What the exercise asks: Reproduce the data below exactly as written. Pictures do not belong in the copy.

Working data:
□ □ □
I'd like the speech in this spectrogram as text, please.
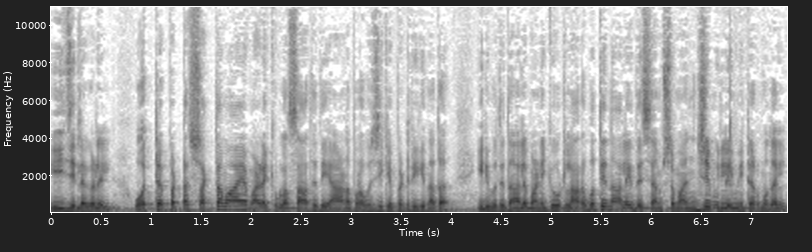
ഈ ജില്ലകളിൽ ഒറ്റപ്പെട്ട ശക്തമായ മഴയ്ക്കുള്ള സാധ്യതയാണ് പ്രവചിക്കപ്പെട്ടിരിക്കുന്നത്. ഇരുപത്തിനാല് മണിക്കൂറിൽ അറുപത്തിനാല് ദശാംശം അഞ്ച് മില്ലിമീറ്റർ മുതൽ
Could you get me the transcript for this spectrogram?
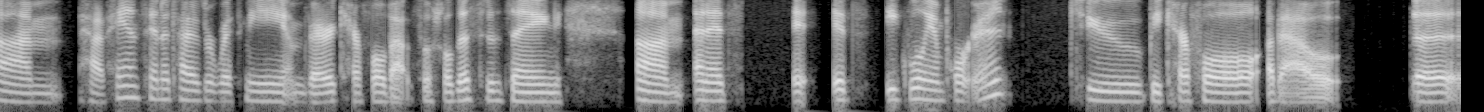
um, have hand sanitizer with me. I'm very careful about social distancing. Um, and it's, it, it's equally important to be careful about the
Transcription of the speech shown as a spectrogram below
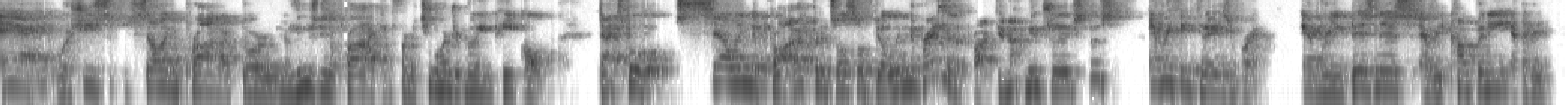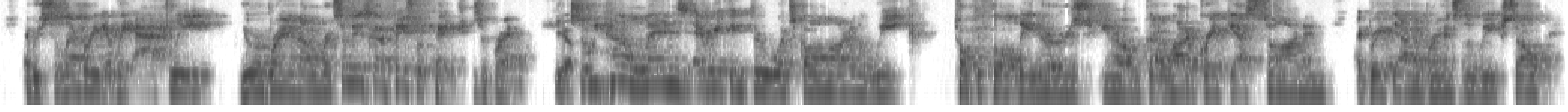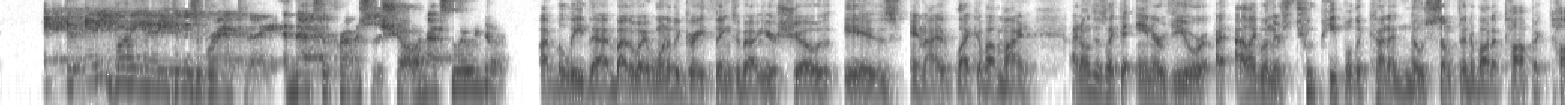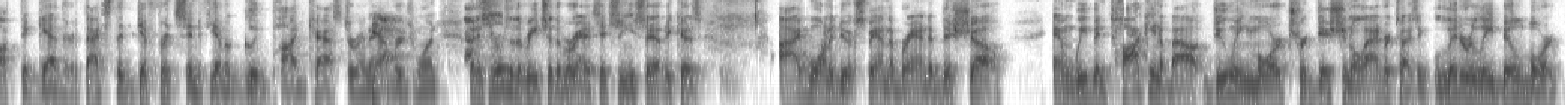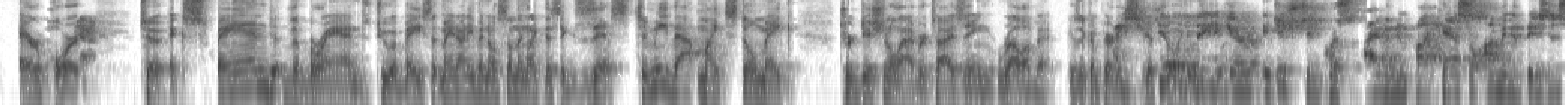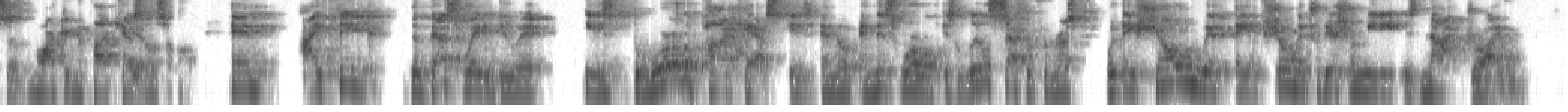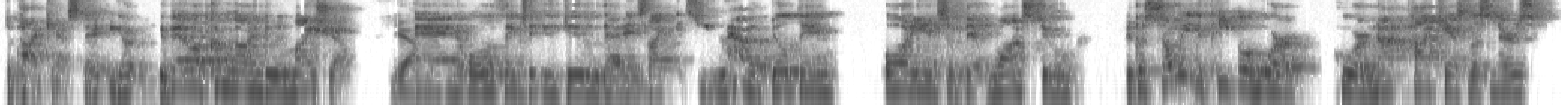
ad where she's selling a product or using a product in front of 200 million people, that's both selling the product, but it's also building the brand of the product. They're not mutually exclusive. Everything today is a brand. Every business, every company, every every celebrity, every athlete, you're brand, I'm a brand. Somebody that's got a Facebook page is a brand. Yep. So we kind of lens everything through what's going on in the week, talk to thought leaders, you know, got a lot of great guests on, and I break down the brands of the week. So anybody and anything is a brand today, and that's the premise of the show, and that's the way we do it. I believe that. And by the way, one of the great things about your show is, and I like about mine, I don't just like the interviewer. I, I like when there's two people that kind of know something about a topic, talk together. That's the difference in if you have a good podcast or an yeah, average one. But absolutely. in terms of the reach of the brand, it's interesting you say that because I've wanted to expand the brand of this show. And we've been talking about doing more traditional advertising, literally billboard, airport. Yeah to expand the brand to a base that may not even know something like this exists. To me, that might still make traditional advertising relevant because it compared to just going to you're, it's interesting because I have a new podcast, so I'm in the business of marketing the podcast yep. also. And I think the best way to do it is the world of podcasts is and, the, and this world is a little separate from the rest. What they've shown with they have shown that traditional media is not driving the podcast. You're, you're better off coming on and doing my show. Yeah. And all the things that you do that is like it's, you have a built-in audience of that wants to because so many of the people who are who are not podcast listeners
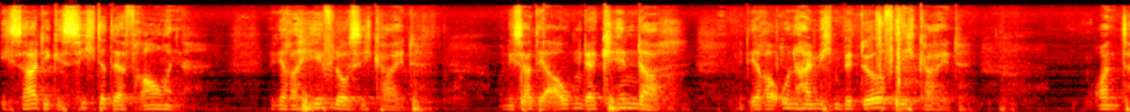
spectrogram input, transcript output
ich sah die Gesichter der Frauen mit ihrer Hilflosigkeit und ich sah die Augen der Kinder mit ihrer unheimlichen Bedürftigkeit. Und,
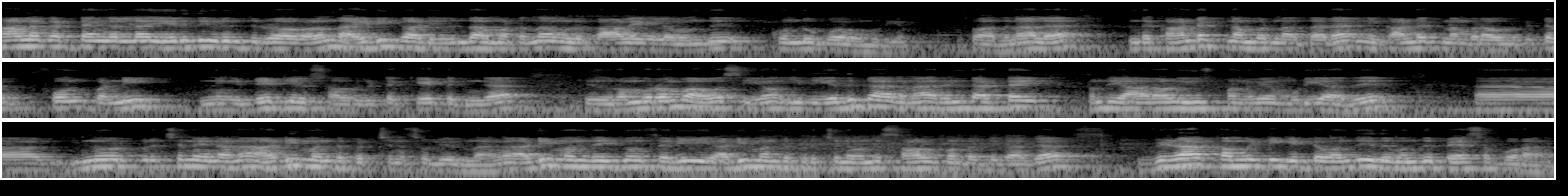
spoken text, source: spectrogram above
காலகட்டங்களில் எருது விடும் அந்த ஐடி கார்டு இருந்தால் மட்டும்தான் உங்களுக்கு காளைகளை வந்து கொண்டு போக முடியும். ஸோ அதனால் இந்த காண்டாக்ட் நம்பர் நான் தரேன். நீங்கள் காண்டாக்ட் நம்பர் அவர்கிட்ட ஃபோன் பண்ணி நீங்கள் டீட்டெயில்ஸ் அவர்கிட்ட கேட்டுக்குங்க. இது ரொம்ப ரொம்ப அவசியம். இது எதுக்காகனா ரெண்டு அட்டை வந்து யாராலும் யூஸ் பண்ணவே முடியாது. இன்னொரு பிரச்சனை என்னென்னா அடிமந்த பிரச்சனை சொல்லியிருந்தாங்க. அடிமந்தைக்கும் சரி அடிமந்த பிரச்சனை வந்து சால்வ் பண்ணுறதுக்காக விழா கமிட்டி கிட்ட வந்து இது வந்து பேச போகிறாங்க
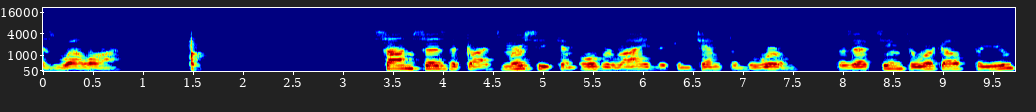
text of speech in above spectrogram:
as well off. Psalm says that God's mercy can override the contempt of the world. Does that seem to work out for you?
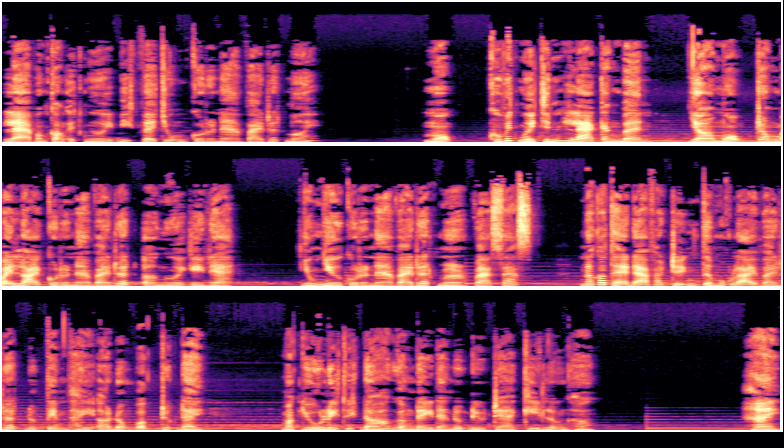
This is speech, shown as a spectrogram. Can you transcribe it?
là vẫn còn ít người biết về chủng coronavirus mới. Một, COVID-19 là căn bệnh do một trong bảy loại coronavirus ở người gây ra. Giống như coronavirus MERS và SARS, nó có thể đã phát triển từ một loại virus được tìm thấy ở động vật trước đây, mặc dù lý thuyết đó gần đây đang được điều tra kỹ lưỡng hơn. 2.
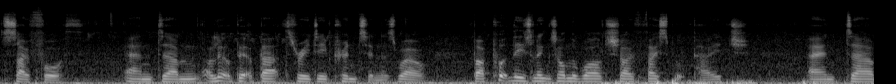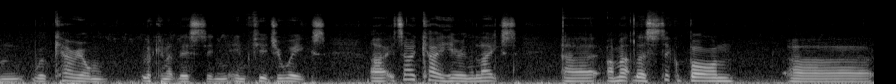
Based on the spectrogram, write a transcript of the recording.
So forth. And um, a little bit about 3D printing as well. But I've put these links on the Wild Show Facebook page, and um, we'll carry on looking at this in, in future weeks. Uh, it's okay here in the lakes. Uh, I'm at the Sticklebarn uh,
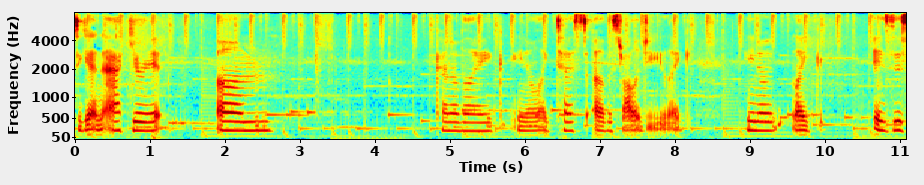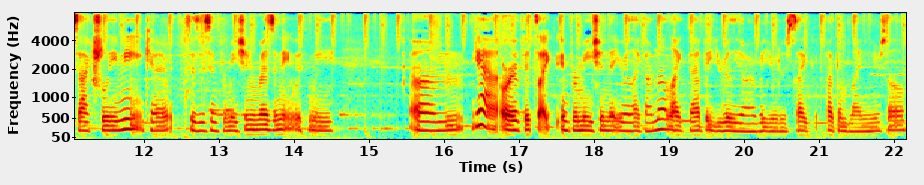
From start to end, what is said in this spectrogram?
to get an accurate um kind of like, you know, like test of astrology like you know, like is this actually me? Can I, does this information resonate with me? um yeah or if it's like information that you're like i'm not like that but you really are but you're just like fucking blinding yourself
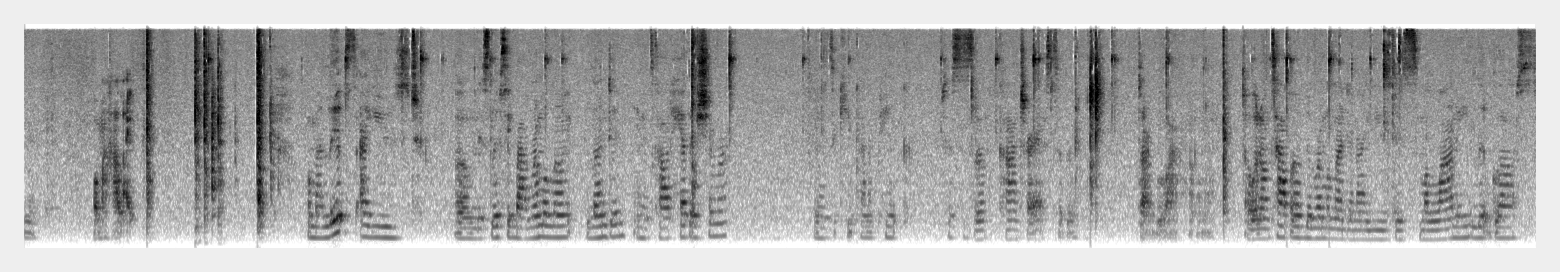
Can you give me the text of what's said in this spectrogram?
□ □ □
Answer space:
I'd like the speech in this spectrogram as text, please.
ഈ ജില്ലകളിൽ ഒറ്റപ്പെട്ട ശക്തമായ മഴയ്ക്കുള്ള സാധ്യതയാണ് പ്രവചിക്കപ്പെട്ടിരിക്കുന്നത്. ഇരുപത്തിനാല് മണിക്കൂറിൽ അറുപത്തിനാല് ദശാംശം അഞ്ച് മില്ലിമീറ്റർ മുതൽ
Could you get me the transcript for this spectrogram?
um, have hand sanitizer with me. I'm very careful about social distancing. Um, and it's, it, it's equally important to be careful about the
Transcription of the speech shown as a spectrogram below
ad where she's selling a product or using a product in front of 200 million people, that's both selling the product, but it's also building the brand of the product. They're not mutually exclusive. Everything today is a brand. Every business, every company, every every celebrity, every athlete, you're brand, I'm a brand. Somebody that's got a Facebook page is a brand. Yep. So we kind of lens everything through what's going on in the week, talk to thought leaders, you know, got a lot of great guests on, and I break down the brands of the week. So anybody and anything is a brand today, and that's the premise of the show, and that's the way we do it. I believe that. And by the way, one of the great things about your show is, and I like about mine, I don't just like the interviewer. I, I like when there's two people that kind of know something about a topic, talk together. That's the difference in if you have a good podcast or an yeah, average one. But absolutely. in terms of the reach of the brand, it's interesting you say that because I've wanted to expand the brand of this show. And we've been talking about doing more traditional advertising, literally billboard, airport. Yeah to expand the brand to a base that may not even know something like this exists. To me, that might still make traditional advertising relevant because it compared to just going to you're, it's interesting because I have a new podcast, so I'm in the business of marketing the podcast yep. also. And I think the best way to do it is the world of podcasts is and, the, and this world is a little separate from the rest. What they've shown with they have shown that traditional media is not driving the podcast. You're, you're better off coming on and doing my show. Yeah. And all the things that you do that is like it's, you have a built-in audience of that wants to because so many of the people who are who are not podcast listeners
spectrogram input, transcript output
ich sah die Gesichter der Frauen mit ihrer Hilflosigkeit und ich sah die Augen der Kinder mit ihrer unheimlichen Bedürftigkeit. Und,
spoken text, source: spectrogram above
காலகட்டங்களில் எருது விடும் அந்த ஐடி கார்டு இருந்தால் மட்டும்தான் உங்களுக்கு காளைகளை வந்து கொண்டு போக முடியும். ஸோ அதனால் இந்த காண்டாக்ட் நம்பர் நான் தரேன். நீங்கள் காண்டாக்ட் நம்பர் அவர்கிட்ட ஃபோன் பண்ணி நீங்கள் டீட்டெயில்ஸ் அவர்கிட்ட கேட்டுக்குங்க. இது ரொம்ப ரொம்ப அவசியம். இது எதுக்காகனா ரெண்டு அட்டை வந்து யாராலும் யூஸ் பண்ணவே முடியாது. இன்னொரு பிரச்சனை என்னென்னா அடிமந்த பிரச்சனை சொல்லியிருந்தாங்க. அடிமந்தைக்கும் சரி அடிமந்த பிரச்சனை வந்து சால்வ் பண்ணுறதுக்காக விழா கமிட்டி கிட்ட வந்து இது வந்து பேச போகிறாங்க
text of speech in above spectrogram:
as well off. Psalm says that God's mercy can override the contempt of the world. Does that seem to work out for you?
This is speech, shown as a spectrogram. Can you transcribe it?
là vẫn còn ít người biết về chủng coronavirus mới. Một, COVID-19 là căn bệnh do một trong bảy loại coronavirus ở người gây ra. Giống như coronavirus MERS và SARS, nó có thể đã phát triển từ một loại virus được tìm thấy ở động vật trước đây, mặc dù lý thuyết đó gần đây đang được điều tra kỹ lưỡng hơn. 2.
Based on the spectrogram, write a transcript of the recording.
So forth. And um, a little bit about 3D printing as well. But I've put these links on the Wild Show Facebook page, and um, we'll carry on looking at this in, in future weeks. Uh, it's okay here in the lakes. Uh, I'm at the Sticklebarn uh,
From start to end, what is said in this spectrogram?
to get an accurate um kind of like, you know, like test of astrology like you know, like is this actually me? Can I, does this information resonate with me? um yeah or if it's like information that you're like i'm not like that but you really are but you're just like fucking blinding yourself
Can you give me the text of what's said in this spectrogram?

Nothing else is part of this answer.